Parts of That Hideous Strength are a homage to Lewis's close friend and colleague, J.R.R. Tolkien. A major theme of the novel is that as time goes on, the universe keeps coming to sharper and sharper points, and that while magical communion with nature may have been lawful in ancient times (in the time of Merlin and King Arthur), now such activities are unlawful and almost impossible. There are references to "Numinor" (an unintentional misspelling of Númenor, a word Lewis had heard while listening to Tolkien reading his stories aloud, but had never seen written down), which is the last land in Tolkien's mythology before the Undying Lands. Magic was apparently lawful and accessible in Númenor, to some extent, and there were non-human intelligences accessible to human beings. This sounds very much like the description of Tolkien's Middle-Earth, and twice in the chapter "They Have Pulled Down Deep Heavens on Their Heads" Lewis specifically references the Earth as "Middle-Earth": once in Dr. Dimble's discussion with his wife, and once when Merlin states that if the gods come down it will unmake all of Middle-Earth. However, here, the non-human intelligences are not elves or immortals such as Gandalf; they appear to be spirits.

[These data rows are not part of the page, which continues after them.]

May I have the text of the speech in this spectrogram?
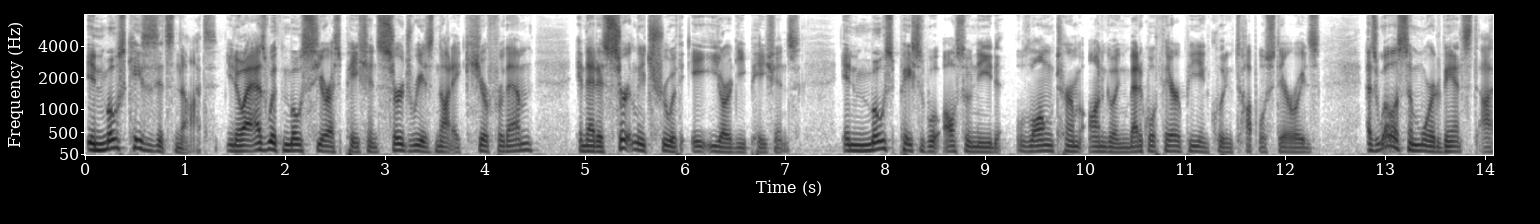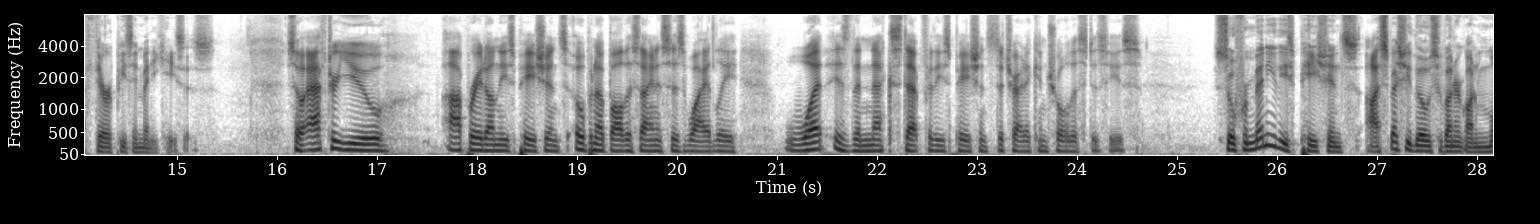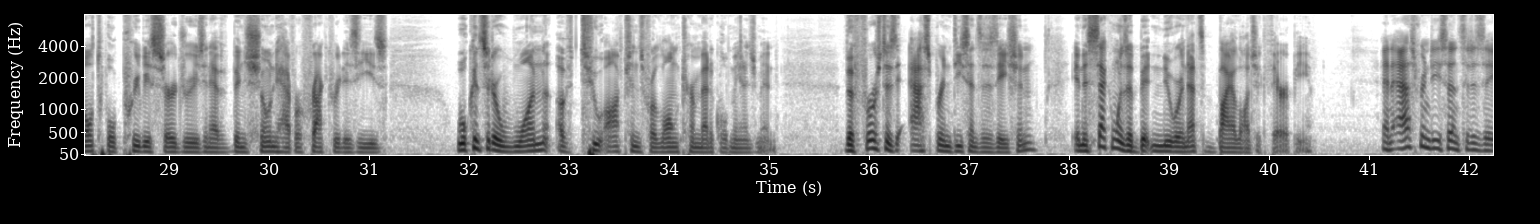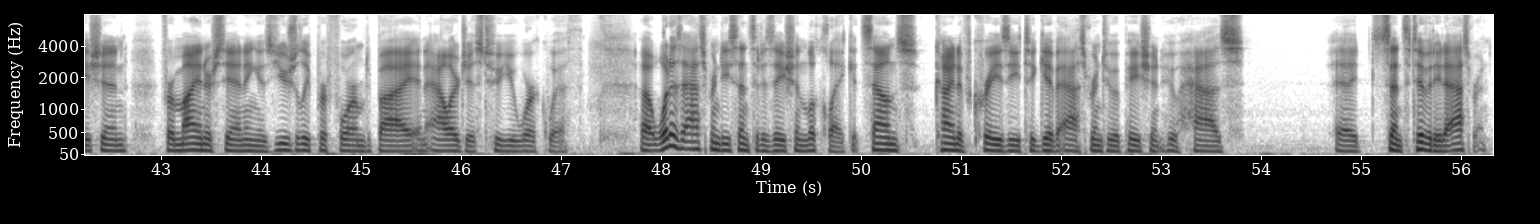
In most cases, it's not. You know, as with most CRS patients, surgery is not a cure for them, and that is certainly true with AERD patients. And most patients will also need long term ongoing medical therapy, including topical steroids, as well as some more advanced uh, therapies in many cases. So, after you operate on these patients, open up all the sinuses widely, what is the next step for these patients to try to control this disease? So, for many of these patients, uh, especially those who've undergone multiple previous surgeries and have been shown to have refractory disease, we'll consider one of two options for long term medical management. The first is aspirin desensitization, and the second one is a bit newer, and that's biologic therapy. And aspirin desensitization, from my understanding, is usually performed by an allergist who you work with. Uh, what does aspirin desensitization look like? It sounds kind of crazy to give aspirin to a patient who has a sensitivity to aspirin.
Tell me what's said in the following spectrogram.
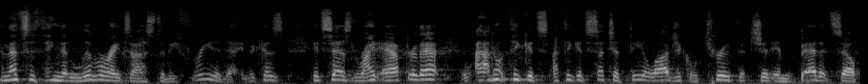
And that's the thing that liberates us to be free today because it says right after that, I don't think it's, I think it's such a theological truth that should embed itself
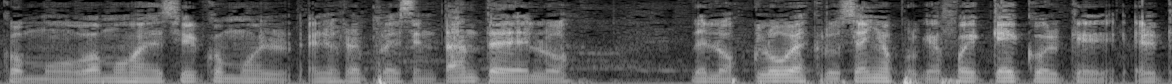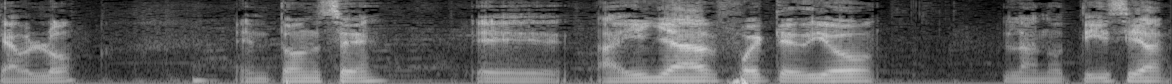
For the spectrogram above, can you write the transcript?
como vamos a decir como el, representante de los de los clubes cruceños porque fue Keiko el que el que habló. Entonces eh, ahí ya fue que dio la noticia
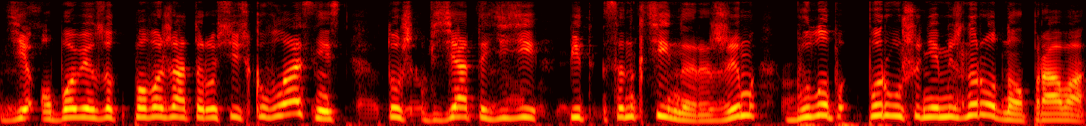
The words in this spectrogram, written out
Є обов'язок поважати російську власність, тож взяти її під санкційний режим було б порушення міжнародного права.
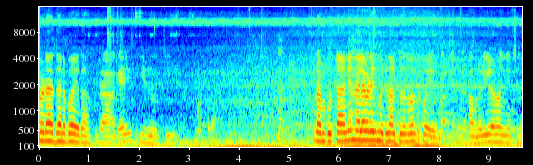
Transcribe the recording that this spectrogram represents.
ഇവിടെ ഇതന്നെ പോയതാ? ഡ്രാഗൺ ഇരുന്നൂറ്റി നാൽപ്പത് റംബൂട്ടാൻ ഇന്നലെ ഇവിടെ ഇരുന്നൂറ്റി നാൽപ്പത് എന്ന് പറഞ്ഞിട്ട് പോയായിരുന്നു. അപ്പം അങ്ങനെ ഒരു കിലോ വാങ്ങി വെച്ചത്.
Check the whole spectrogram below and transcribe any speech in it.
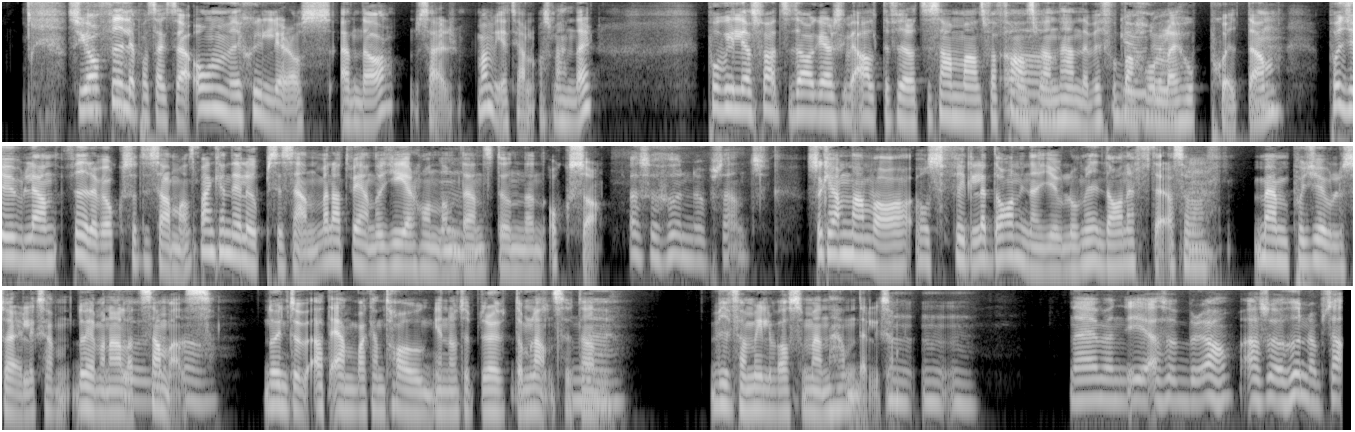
Så jag och Filip har sagt så här, om vi skiljer oss en dag, så här, man vet ju aldrig vad som händer. På Williams födelsedagar ska vi alltid fira tillsammans, vad fan Ja. som än händer, vi får bara Gud, hålla ihop skiten. På julen firar vi också tillsammans, man kan dela upp sig sen, men att vi ändå ger honom Mm. den stunden också. Alltså 100 procent. Så kan han vara hos Fille dagen innan jul och mig dagen efter. Alltså, Men på jul så är det liksom, då är man alla tillsammans. ja. Då är det inte att en bara kan ta ungen och typ dra utomlands, utan Nej. vi familj vad som än händer. Liksom. Mm, mm, mm. Nej men alltså, ja, alltså 100 procent.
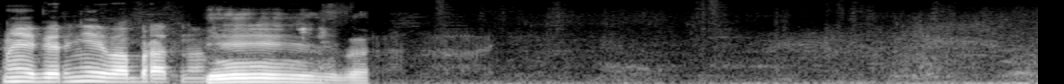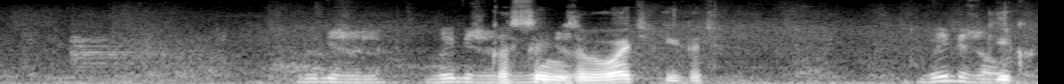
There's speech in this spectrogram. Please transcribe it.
Не, вернее, в обратную. Не-не-не, да. Выбежали, выбежали. Косы не выбежали. забывайте кикать. Выбежал. Кик.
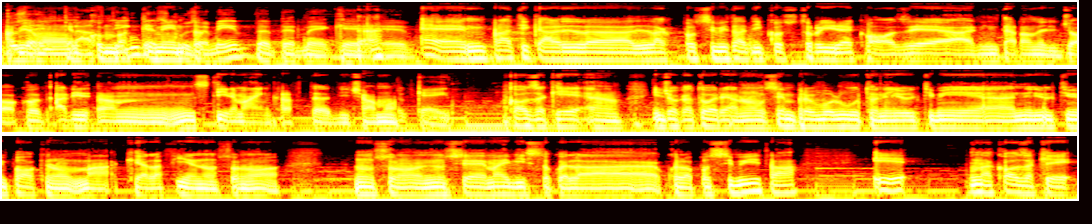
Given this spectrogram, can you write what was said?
Cos'è abbiamo un combattimento. Scusami per me che eh? è in pratica il, la possibilità di costruire cose all'interno del gioco um, in stile Minecraft diciamo. Ok. Cosa che uh, i giocatori hanno sempre voluto negli ultimi, uh, negli ultimi Pokémon ma che alla fine non, sono, non, sono, non si è mai visto quella, quella possibilità. E una cosa che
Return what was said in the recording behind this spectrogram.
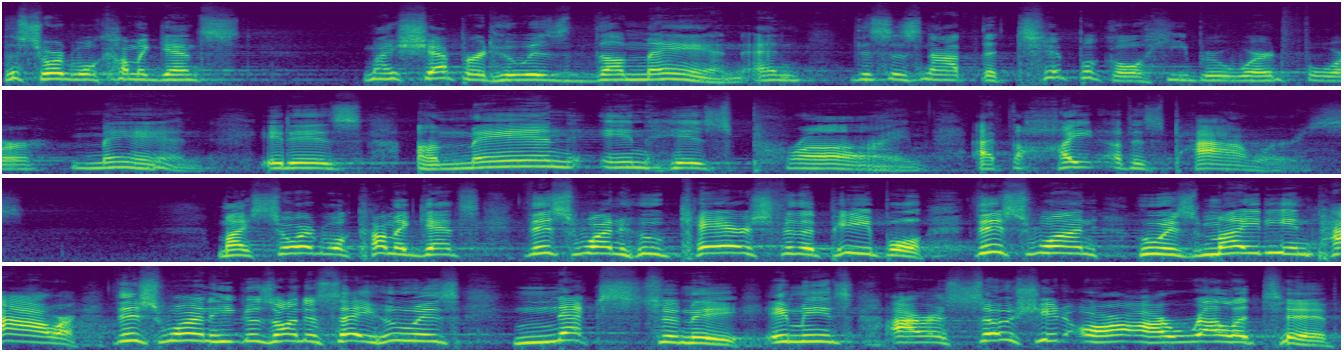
The sword will come against my shepherd, who is the man. And this is not the typical Hebrew word for man, it is a man in his prime, at the height of his powers. My sword will come against this one who cares for the people, this one who is mighty in power, this one, he goes on to say, who is next to me. It means our associate or our relative.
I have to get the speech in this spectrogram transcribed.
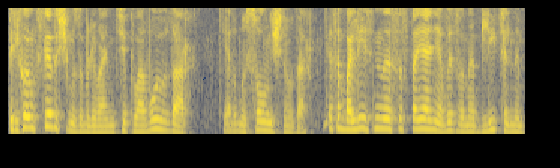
Переходим к следующему заболеванию – тепловой удар я думаю, солнечный удар. Это болезненное состояние, вызванное длительным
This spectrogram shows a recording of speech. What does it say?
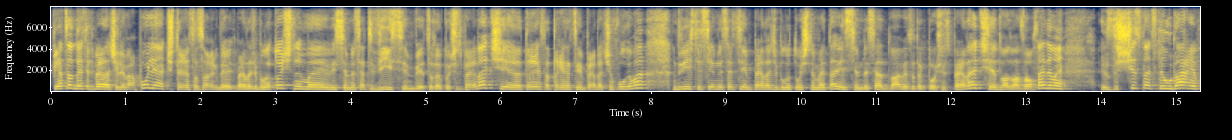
510 передач Ліверпуля, 449 передач були точними, 88% точність передач, 337 передач у Фулгема, 277 передач були точними та 82% точність передач, 2-2 за офсайдами. З 16 ударів,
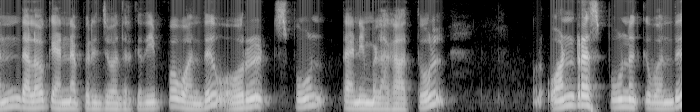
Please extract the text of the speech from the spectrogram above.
எந்த அளவுக்கு எண்ணெய் பிரிஞ்சு வந்திருக்குது. இப்போ வந்து ஒரு ஸ்பூன் தனி மிளகாத்தூள் ஒன்றரை ஸ்பூனுக்கு வந்து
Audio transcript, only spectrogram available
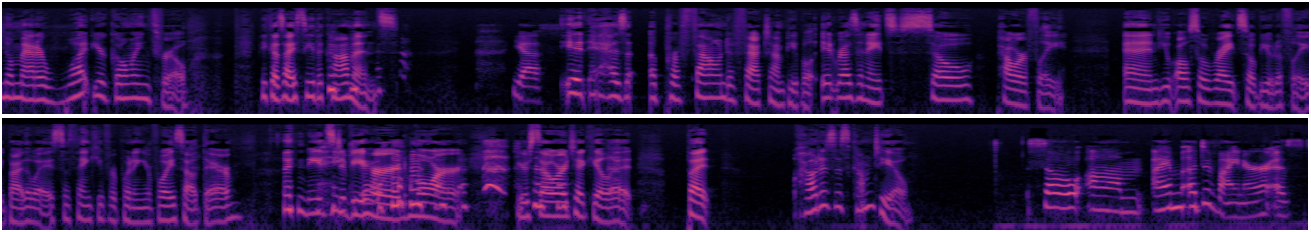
no matter what you're going through, because I see the comments. yes. It has a profound effect on people. It resonates so powerfully. And you also write so beautifully, by the way. So thank you for putting your voice out there. It needs thank to be you. heard more. You're so articulate. But how does this come to you? So um, I'm a diviner, as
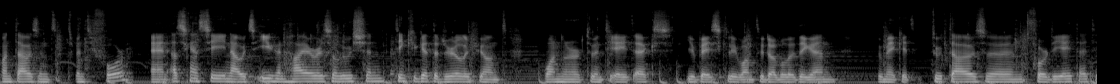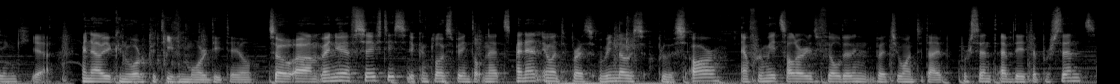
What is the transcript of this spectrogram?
1024. And as you can see, now it's even higher resolution. I think you get the drill if you want 128x, you basically want to double it again to make it 2048 I think yeah. And now you can work with even more detail. So um, when you have saved this you can close paint.net and then you want to press Windows plus R. And for me it's already filled in but you want to type percent appdata percent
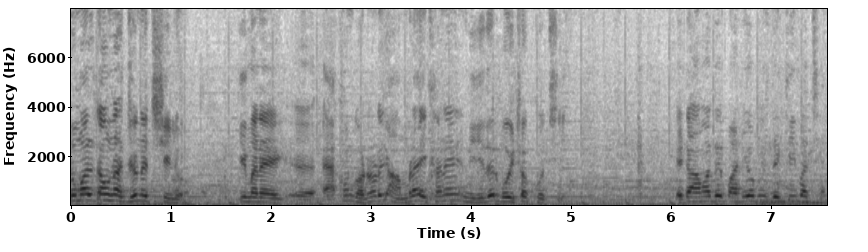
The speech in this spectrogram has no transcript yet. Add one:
রুমালটা ওনার জন্য ছিল। কি মানে এখন ঘটনাটা আমরা এখানে নিজেদের বৈঠক করছি। এটা আমাদের পার্টি অফিস দেখতেই পাচ্ছেন।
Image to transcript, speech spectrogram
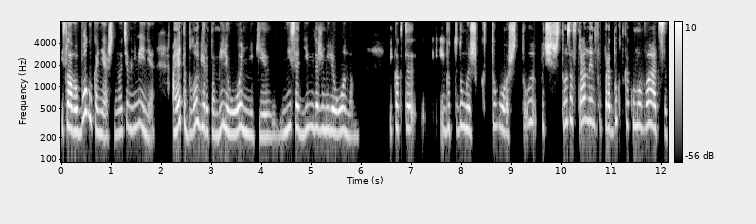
И слава богу, конечно, но тем не менее. А это блогеры там миллионники, не с одним даже миллионом. И как-то и вот ты думаешь, кто, что, что за странный инфопродукт, как умываться?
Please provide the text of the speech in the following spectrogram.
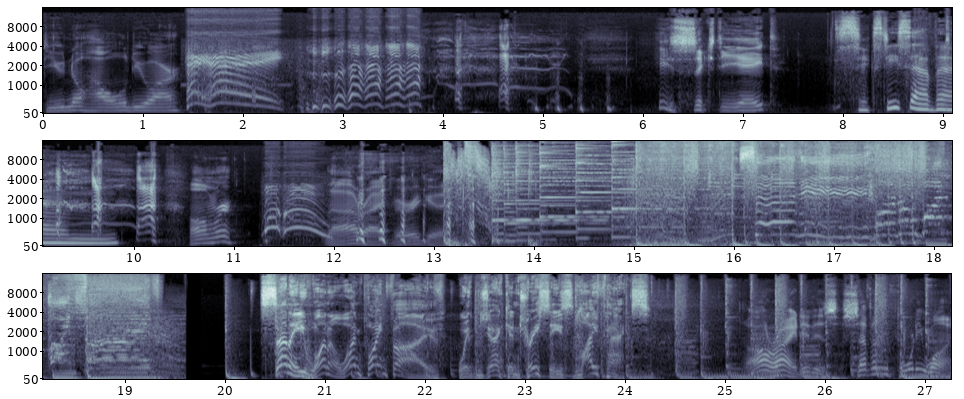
Do you know how old you are? Hey, hey! He's 68. 67. Homer? All right, very good. Sunny 101.5. Sunny 101.5 with Jack and Traci's Life Hacks. All right, it is 741.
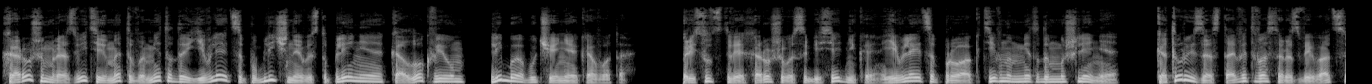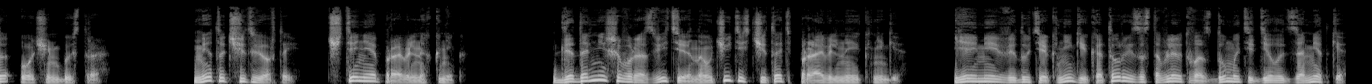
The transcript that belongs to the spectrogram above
Хорошим развитием этого метода является публичное выступление, коллоквиум, либо обучение кого-то. Присутствие хорошего собеседника является проактивным методом мышления, который заставит вас развиваться очень быстро. Метод четвертый. Чтение правильных книг. Для дальнейшего развития научитесь читать правильные книги. Я имею в виду те книги, которые заставляют вас думать и делать заметки,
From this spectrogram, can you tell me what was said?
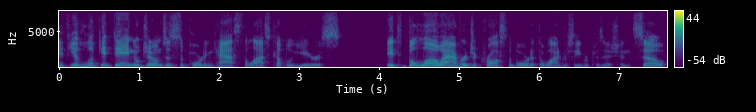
if you look at Daniel Jones's supporting cast the last couple years, it's below average across the board at the wide receiver position. So,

This novel, unlike the previous two books, shows the influence of Charles Williams. Similarities to William's supernatural thrillers include the non-exotic setting, the gathering of an informal team of heroes rather than a single protagonist, the focus on a temporarily estranged married couple, and the use of Arthurian legend. Olaf Stapledon was an indirect influence. The description of the "Head" is similar to that of the Fourth Men in Last and First Men. In the book's preface, Lewis said of Stapledon: "…Mr Stapledon is so rich in invention that he can well afford to lend, and I admire his invention (though not his philosophy) so much that I should feel no shame to borrow".
The character of Jules is believed to be a caricature of H. G. Wells, whose ideas conflicted sharply with Lewis's. The popularity of Wells, whose views Lewis and his friends disagreed with, had been one of the negative influences inspiring the Space Trilogy, although it should be noted that in Out of the Silent Planet and elsewhere Lewis stated his debt to Wells in imaginative terms. (Lewis was throughout his life able to admire a very wide range of literature, even if he disagreed with it.) The historian A. J. P. Taylor, a fellow at the same Oxford college as Lewis, speculates in his memoirs about several other characters in the book being based on certain people at the University.
Posted by allenwoow at 8:34 AM